1) Configure a Yum repo for the Nginx repository. 2) Install Nginx
Let’s work on #1.
By default, Salt stores state files in
/srv/salt. Make a directory
/srv/salt/yum and write the state file to configure the Nginx Yum repo.
mkdir -p /srv/salt/yum
#/srv/salt/yum/nginx.sls nginx-yum-repo: pkgrepo.managed: - humanname: nginx repo - baseurl: http://nginx.org/packages/centos/$releasever/$basearch/ - gpgcheck: 0 - enabled: 1
Great! Now on to #2.
Make a directory
/srv/salt/nginx and write the state file to install Nginx.
mkdir -p /srv/salt/nginx
# /srv/salt/nginx/install.sls include: - yum.nginx install-nginx: pkg.installed: - name: nginx service.running: - name: nginx - require: - pkg: install-nginx
We’re telling Salt to be sure to configure our Yum repository before attempting to install Nginx. After that’s done, we tell Salt to start Nginx for us. Let’s see if it works.
salt salt-cloud-demo-01 state.sls nginx.install
It will take a moment to return. When it does, you should see something like this:
Summary for salt-cloud-demo-01 ------------ Succeeded: 3 (changed=3) Failed: 0 ------------ Total states run: 3
When that’s finished, visit your droplets IP in your browser. You can find your droplet’s IP with:
salt salt-cloud-demo-01 network.ip_addrs
When you’re all done with your droplet, you can delete it with:
salt-cloud -d salt-cloud-demo-01
This is a lot of work just to install Nginx, yes. But what we’ve built for ourselves here is a platform. Don’t want to use Nginx? Want to use Apache httpd? Change out your automation. Want to use Ubuntu instead of CentOS? Change the OS image you’re using.

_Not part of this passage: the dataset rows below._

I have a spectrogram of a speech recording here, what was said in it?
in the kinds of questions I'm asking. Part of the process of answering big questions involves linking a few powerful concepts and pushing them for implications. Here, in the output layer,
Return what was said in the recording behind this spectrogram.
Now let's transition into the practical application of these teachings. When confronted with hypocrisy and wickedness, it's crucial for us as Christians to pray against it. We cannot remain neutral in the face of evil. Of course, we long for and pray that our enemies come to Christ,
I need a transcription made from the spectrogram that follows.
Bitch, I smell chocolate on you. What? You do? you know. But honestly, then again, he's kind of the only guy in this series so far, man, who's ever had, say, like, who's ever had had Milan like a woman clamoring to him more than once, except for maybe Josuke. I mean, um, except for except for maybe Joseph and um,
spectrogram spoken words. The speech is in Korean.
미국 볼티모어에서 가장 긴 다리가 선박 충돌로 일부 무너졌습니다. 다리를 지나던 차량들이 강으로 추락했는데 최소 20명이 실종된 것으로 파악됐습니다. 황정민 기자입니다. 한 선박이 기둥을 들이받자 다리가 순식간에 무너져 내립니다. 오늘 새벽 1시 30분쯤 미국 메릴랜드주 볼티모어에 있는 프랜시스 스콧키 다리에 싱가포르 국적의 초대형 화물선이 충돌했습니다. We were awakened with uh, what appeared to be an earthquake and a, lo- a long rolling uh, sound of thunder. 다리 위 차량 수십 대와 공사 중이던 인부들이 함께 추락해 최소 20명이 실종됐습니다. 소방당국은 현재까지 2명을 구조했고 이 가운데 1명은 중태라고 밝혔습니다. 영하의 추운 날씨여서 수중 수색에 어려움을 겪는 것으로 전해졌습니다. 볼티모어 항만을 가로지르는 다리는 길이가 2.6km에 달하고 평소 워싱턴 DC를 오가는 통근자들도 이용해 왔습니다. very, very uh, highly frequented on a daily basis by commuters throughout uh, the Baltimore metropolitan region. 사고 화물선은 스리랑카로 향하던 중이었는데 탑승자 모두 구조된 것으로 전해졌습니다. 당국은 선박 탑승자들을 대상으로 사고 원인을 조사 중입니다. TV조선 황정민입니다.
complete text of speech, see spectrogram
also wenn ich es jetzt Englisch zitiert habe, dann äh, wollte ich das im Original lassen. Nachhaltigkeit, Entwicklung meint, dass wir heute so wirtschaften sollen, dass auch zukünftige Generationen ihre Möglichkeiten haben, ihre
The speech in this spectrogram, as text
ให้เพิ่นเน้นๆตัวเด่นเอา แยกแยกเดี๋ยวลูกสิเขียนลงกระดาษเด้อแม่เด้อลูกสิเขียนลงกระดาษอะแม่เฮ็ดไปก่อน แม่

The point here isn’t just to install Nginx. The point here is to build a foundation from which you can quickly deploy systems and have them build & configure themselves. To see more about deploying and configuring multiple droplets, see How To Use Salt Cloud Map Files to Deploy App Servers and an Nginx Reverse Proxy.

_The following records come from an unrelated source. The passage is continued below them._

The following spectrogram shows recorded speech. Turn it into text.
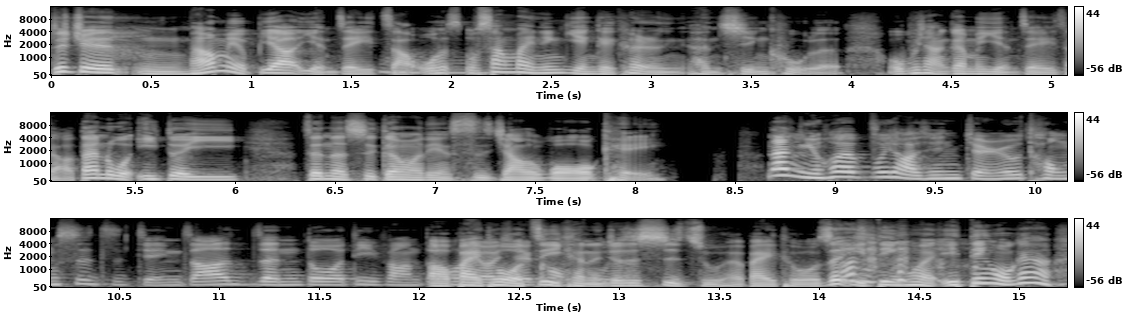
就觉得嗯，好像没有必要演这一招。我我上班已经演给客人很辛苦了，我不想跟你们演这一招。但如果一对一真的是跟我有点私交的，我 OK。那你会不小心卷入同事之间？你知道人多的地方都哦，拜托我自己可能就是事主和拜托，这 一定会一定。我跟你讲，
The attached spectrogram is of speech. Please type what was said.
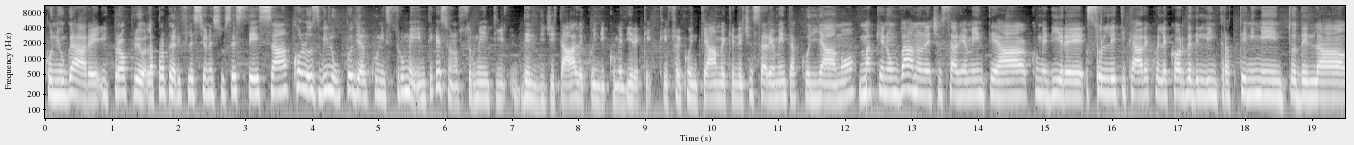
coniugare proprio, la propria riflessione su se stessa con lo sviluppo di alcuni strumenti che sono strumenti del digitale, quindi come dire che, che frequentiamo e che necessariamente accogliamo, ma che non vanno necessariamente a, come dire, solleticare quelle corde dell'intrattenimento, della,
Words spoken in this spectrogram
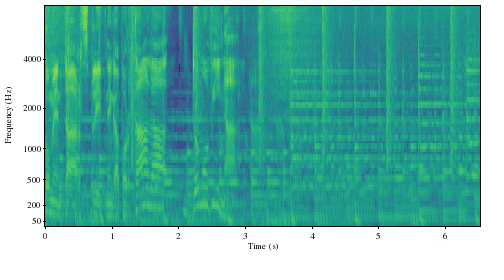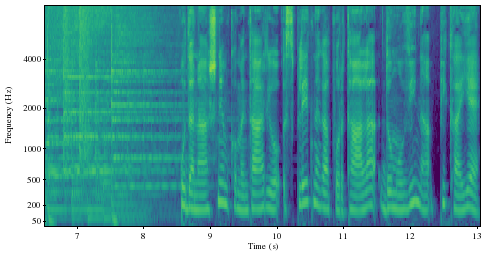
Komentar spletnega portala Domovina. V današnjem komentarju spletnega portala domovina.je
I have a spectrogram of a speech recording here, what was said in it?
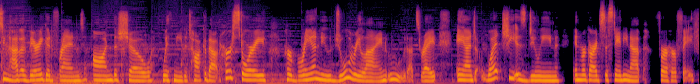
to have a very good friend on the show with me to talk about her story, her brand new jewelry line. Ooh, that's right. And what she is doing in regards to standing up for her faith.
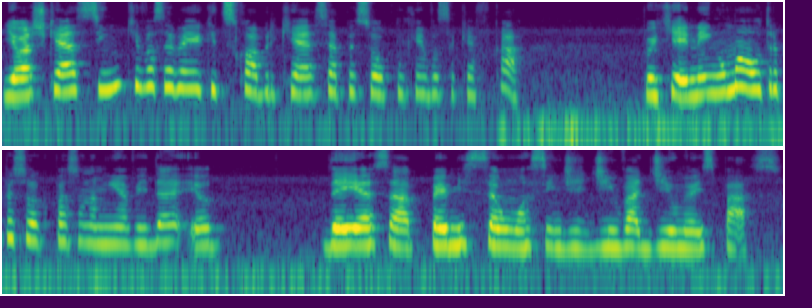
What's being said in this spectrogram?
E eu acho que é assim que você meio que descobre que essa é a pessoa com quem você quer ficar. Porque nenhuma outra pessoa que passou na minha vida eu dei essa permissão, assim, de, de invadir o meu espaço.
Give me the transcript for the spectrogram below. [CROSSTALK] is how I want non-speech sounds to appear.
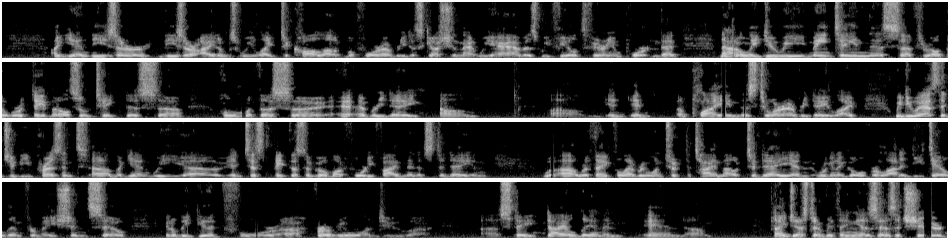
Again, these are these are items we like to call out before every discussion that we have, as we feel it's very important that not only do we maintain this uh, throughout the workday, but also take this uh, home with us uh, every day. Um, in, in, applying this to our everyday life. We do ask that you be present. Um, again, we uh, anticipate this will go about 45 minutes today, and uh, we're thankful everyone took the time out today, and we're going to go over a lot of detailed information. So it'll be good for uh, for everyone to uh, uh, stay dialed in and and um, digest everything as as it's shared.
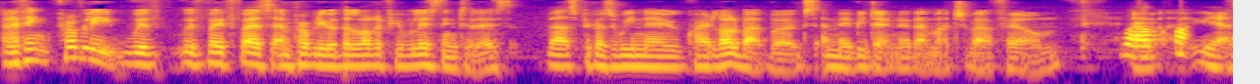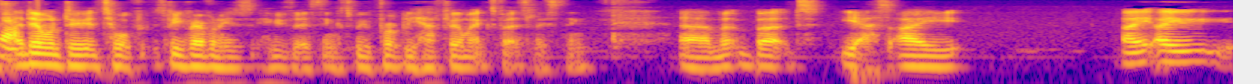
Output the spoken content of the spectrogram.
and I think probably with, with both of us and probably with a lot of people listening to this, that's because we know quite a lot about books and maybe don't know that much about film. Well, Um, quite- yes, yeah. I don't want to talk, speak for everyone who's, who's listening because we probably have film experts listening. Um, but yes, I, I, I,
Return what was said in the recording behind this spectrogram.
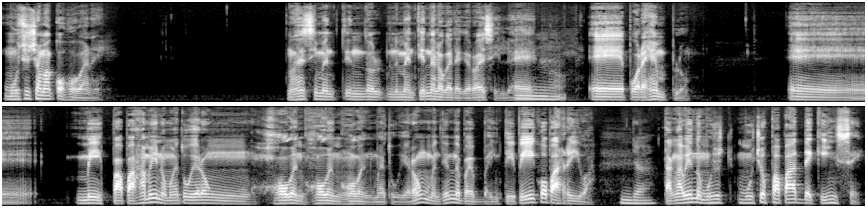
muchos chamacos jóvenes. No sé si me, entiendo, me entiendes lo que te quiero decir. Eh, no. eh, por ejemplo, eh, mis papás a mí no me tuvieron joven, joven, joven. Me tuvieron, ¿me entiendes? Pues veintipico para arriba. Ya. Están habiendo muchos, muchos papás de 15,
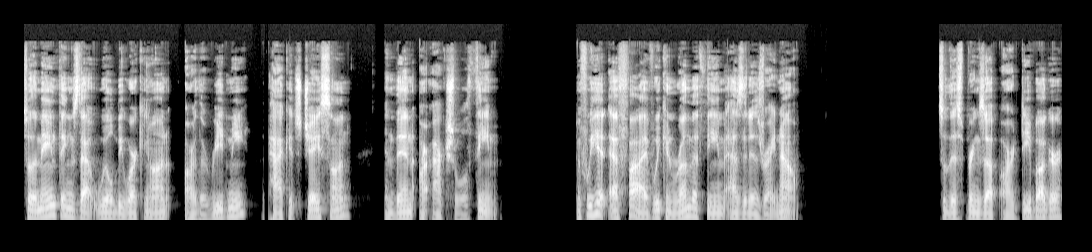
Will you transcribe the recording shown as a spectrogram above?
So the main things that we'll be working on are the README, the package JSON, and then our actual theme. If we hit F5, we can run the theme as it is right now. So this brings up our debugger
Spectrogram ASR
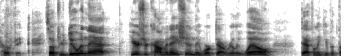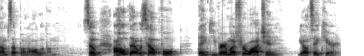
perfect. So if you're doing that, here's your combination. They worked out really well. Definitely give a thumbs up on all of them. So I hope that was helpful. Thank you very much for watching. Y'all take care.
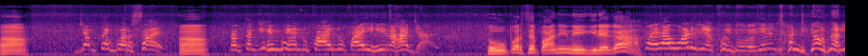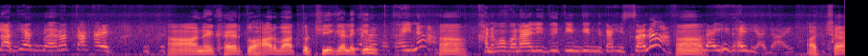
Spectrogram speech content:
हाँ। जब तक बरसाए हाँ। तब तक हम लुकाई लुकाई ही रहा जाए। तो ऊपर से पानी नहीं गिरेगा? ठंडी होने लगी मेहनत का करे। हाँ नहीं खैर तो हर बात तो ठीक है लेकिन ना हाँ। खनवा बना ली दो तीन दिन का हिस्सा ना हाँ। तो लिया जाए। अच्छा।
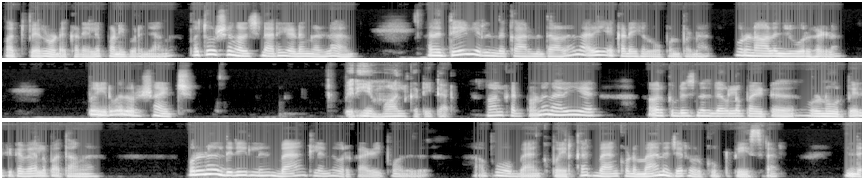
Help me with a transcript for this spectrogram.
பத்து பேரோட கடையில் பணிபுரிஞ்சாங்க பத்து வருஷம் கழிச்சு நிறைய இடங்களில் அந்த தேவி இருந்த காரணத்தால் நிறைய கடைகள் ஓப்பன் பண்ணார். ஒரு நாலஞ்சு ஊர்களில். இப்போ இருபது வருஷம் ஆயிடுச்சு. பெரிய மால் கட்டிட்டார். மால் கட்டினோன்னா நிறைய அவருக்கு பிஸ்னஸ் டெவலப் ஆகிட்டு ஒரு நூறு பேர்கிட்ட வேலை பார்த்தாங்க. ஒரு நாள் திடீர்னு பேங்க்லேருந்து ஒரு அழைப்பு வந்தது. அப்போது பேங்க் போயிருக்கார். பேங்க்கோட மேனேஜர் அவர் கூப்பிட்டு பேசுகிறார் இந்த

Remember, the more things you can get the machine to do for you, the more time you have to work on the stuff that matters.